What you write must be the lines from the one holding "Which words were" through the final line of the records below, reproduced exactly, minus the pictures.

..............................

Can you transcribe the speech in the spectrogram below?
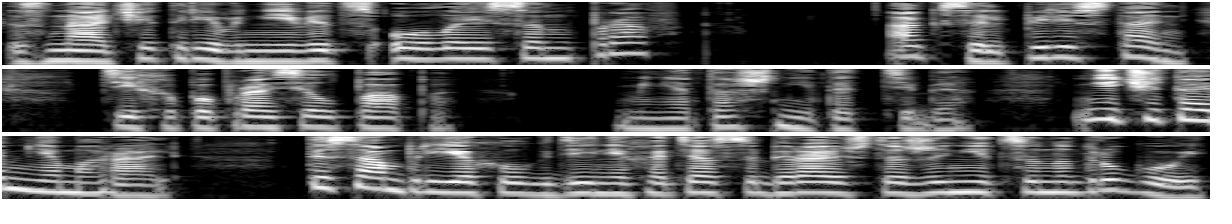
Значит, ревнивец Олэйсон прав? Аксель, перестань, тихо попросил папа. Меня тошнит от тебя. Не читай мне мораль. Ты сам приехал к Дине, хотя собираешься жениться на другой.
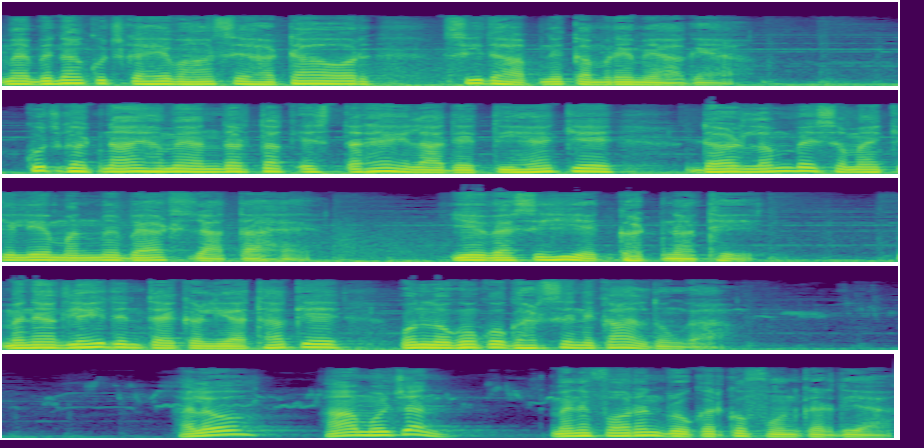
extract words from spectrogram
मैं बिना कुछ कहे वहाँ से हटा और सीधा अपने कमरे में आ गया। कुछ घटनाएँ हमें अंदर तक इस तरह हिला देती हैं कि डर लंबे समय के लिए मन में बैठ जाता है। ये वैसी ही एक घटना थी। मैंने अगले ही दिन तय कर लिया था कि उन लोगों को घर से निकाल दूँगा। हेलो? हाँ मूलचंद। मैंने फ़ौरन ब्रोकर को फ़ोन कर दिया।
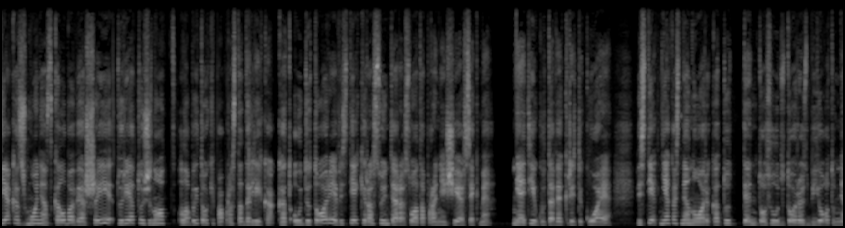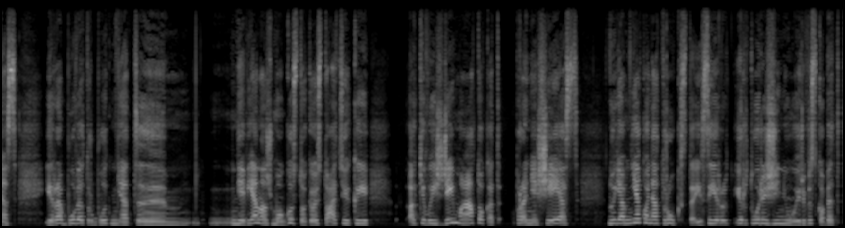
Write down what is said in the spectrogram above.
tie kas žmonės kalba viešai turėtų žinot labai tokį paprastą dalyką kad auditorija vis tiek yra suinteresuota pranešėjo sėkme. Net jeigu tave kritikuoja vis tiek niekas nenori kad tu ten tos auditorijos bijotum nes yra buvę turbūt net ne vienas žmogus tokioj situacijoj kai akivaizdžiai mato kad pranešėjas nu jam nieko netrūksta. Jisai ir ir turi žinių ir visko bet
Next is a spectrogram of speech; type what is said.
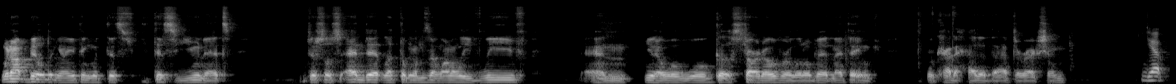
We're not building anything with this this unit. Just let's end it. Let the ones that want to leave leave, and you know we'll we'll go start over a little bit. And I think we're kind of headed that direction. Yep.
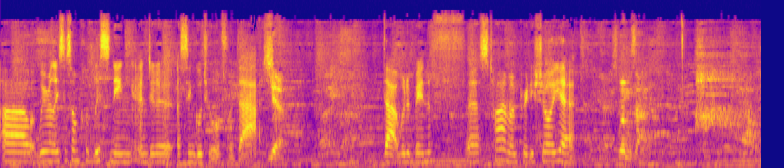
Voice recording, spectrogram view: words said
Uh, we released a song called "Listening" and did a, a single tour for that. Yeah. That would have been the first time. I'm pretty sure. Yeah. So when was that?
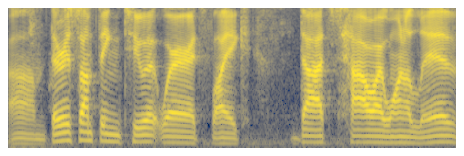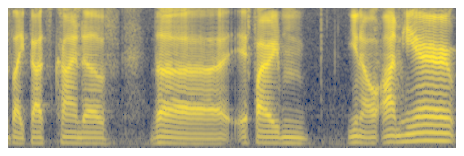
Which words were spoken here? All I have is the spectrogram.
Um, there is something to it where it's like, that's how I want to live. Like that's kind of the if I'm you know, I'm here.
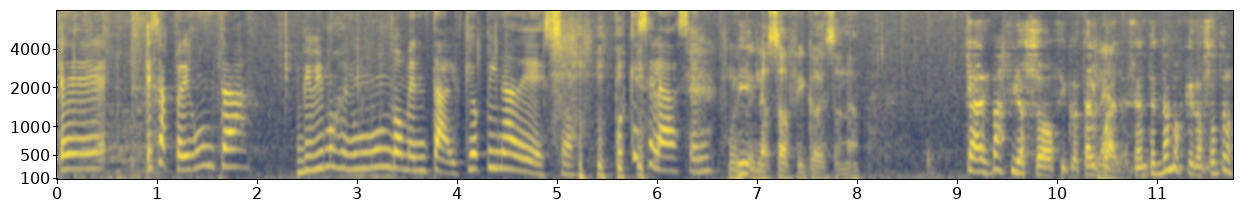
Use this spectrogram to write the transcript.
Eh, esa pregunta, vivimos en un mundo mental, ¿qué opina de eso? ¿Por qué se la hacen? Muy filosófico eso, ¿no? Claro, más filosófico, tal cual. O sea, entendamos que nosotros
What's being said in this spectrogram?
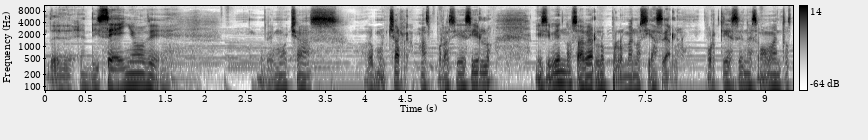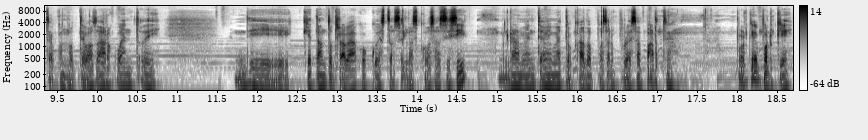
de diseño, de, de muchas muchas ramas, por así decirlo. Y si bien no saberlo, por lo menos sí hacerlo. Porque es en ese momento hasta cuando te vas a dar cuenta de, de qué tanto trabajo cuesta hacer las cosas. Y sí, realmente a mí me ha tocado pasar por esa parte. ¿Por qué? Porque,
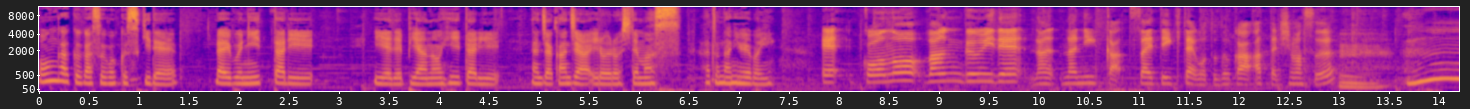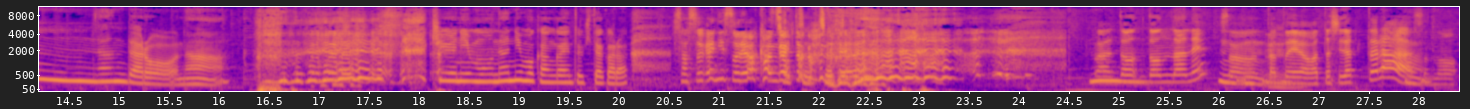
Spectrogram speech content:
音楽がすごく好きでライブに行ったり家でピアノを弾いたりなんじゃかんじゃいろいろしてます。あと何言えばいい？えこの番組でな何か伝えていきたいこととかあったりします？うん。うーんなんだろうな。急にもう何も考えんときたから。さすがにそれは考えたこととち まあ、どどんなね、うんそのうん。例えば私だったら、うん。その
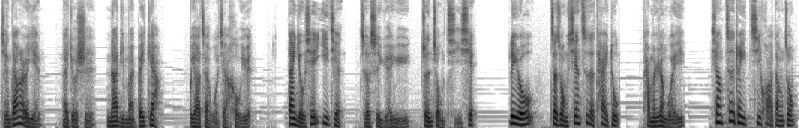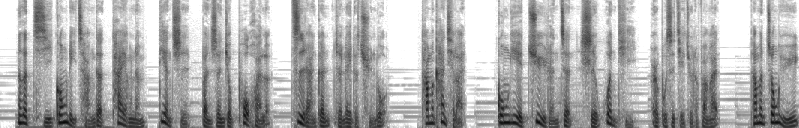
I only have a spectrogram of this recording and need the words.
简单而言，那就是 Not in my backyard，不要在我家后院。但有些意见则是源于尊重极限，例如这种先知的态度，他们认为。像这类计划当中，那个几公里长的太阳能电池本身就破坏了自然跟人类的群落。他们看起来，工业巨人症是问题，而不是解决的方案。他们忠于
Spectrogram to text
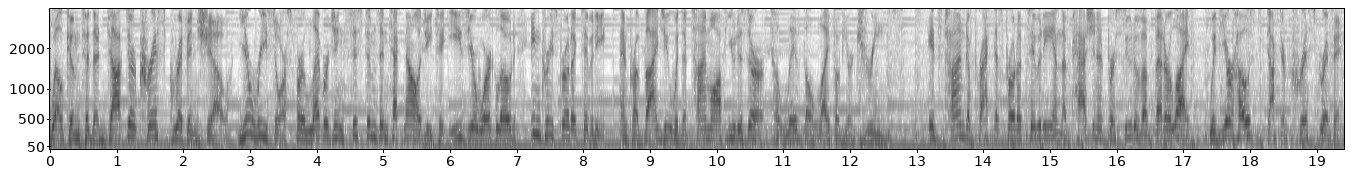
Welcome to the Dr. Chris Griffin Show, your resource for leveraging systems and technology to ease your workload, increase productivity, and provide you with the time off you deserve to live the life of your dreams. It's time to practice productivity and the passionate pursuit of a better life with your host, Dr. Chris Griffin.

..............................

## Solution
Which words were spoken here? All I have is the spectrogram.
Um, there is something to it where it's like, that's how I want to live. Like that's kind of the if I'm you know, I'm here.
Use this spectrogram to write the transcript.
Eh, esa pregunta, vivimos en un mundo mental, ¿qué opina de eso? ¿Por qué se la hacen? Muy filosófico eso, ¿no? Claro, más filosófico, tal cual. O sea, entendamos que nosotros
What's being said in this spectrogram?
de diseño, de, de muchas muchas ramas, por así decirlo. Y si bien no saberlo, por lo menos sí hacerlo. Porque es en ese momento hasta cuando te vas a dar cuenta de, de qué tanto trabajo cuesta hacer las cosas. Y sí, realmente a mí me ha tocado pasar por esa parte. ¿Por qué? Porque,
Spectrogram speech content:
音楽がすごく好きでライブに行ったり家でピアノを弾いたりなんじゃかんじゃいろいろしてます。あと何言えばいい？えこの番組でな何か伝えていきたいこととかあったりします？うん。うーんなんだろうな。急にもう何も考えんときたから。さすがにそれは考えたこととち まあ、どどんなね、うんそのうん。例えば私だったら、うん。その
I only have a spectrogram of this recording and need the words.
简单而言，那就是 Not in my backyard，不要在我家后院。但有些意见则是源于尊重极限，例如这种先知的态度，他们认为。像这类计划当中，那个几公里长的太阳能电池本身就破坏了自然跟人类的群落。他们看起来，工业巨人症是问题，而不是解决的方案。他们忠于
Spectrogram to text
Welcome to the Dr. Chris Griffin Show, your resource for leveraging systems and technology to ease your workload, increase productivity, and provide you with the time off you deserve to live the life of your dreams. It's time to practice productivity and the passionate pursuit of a better life with your host, Dr. Chris Griffin.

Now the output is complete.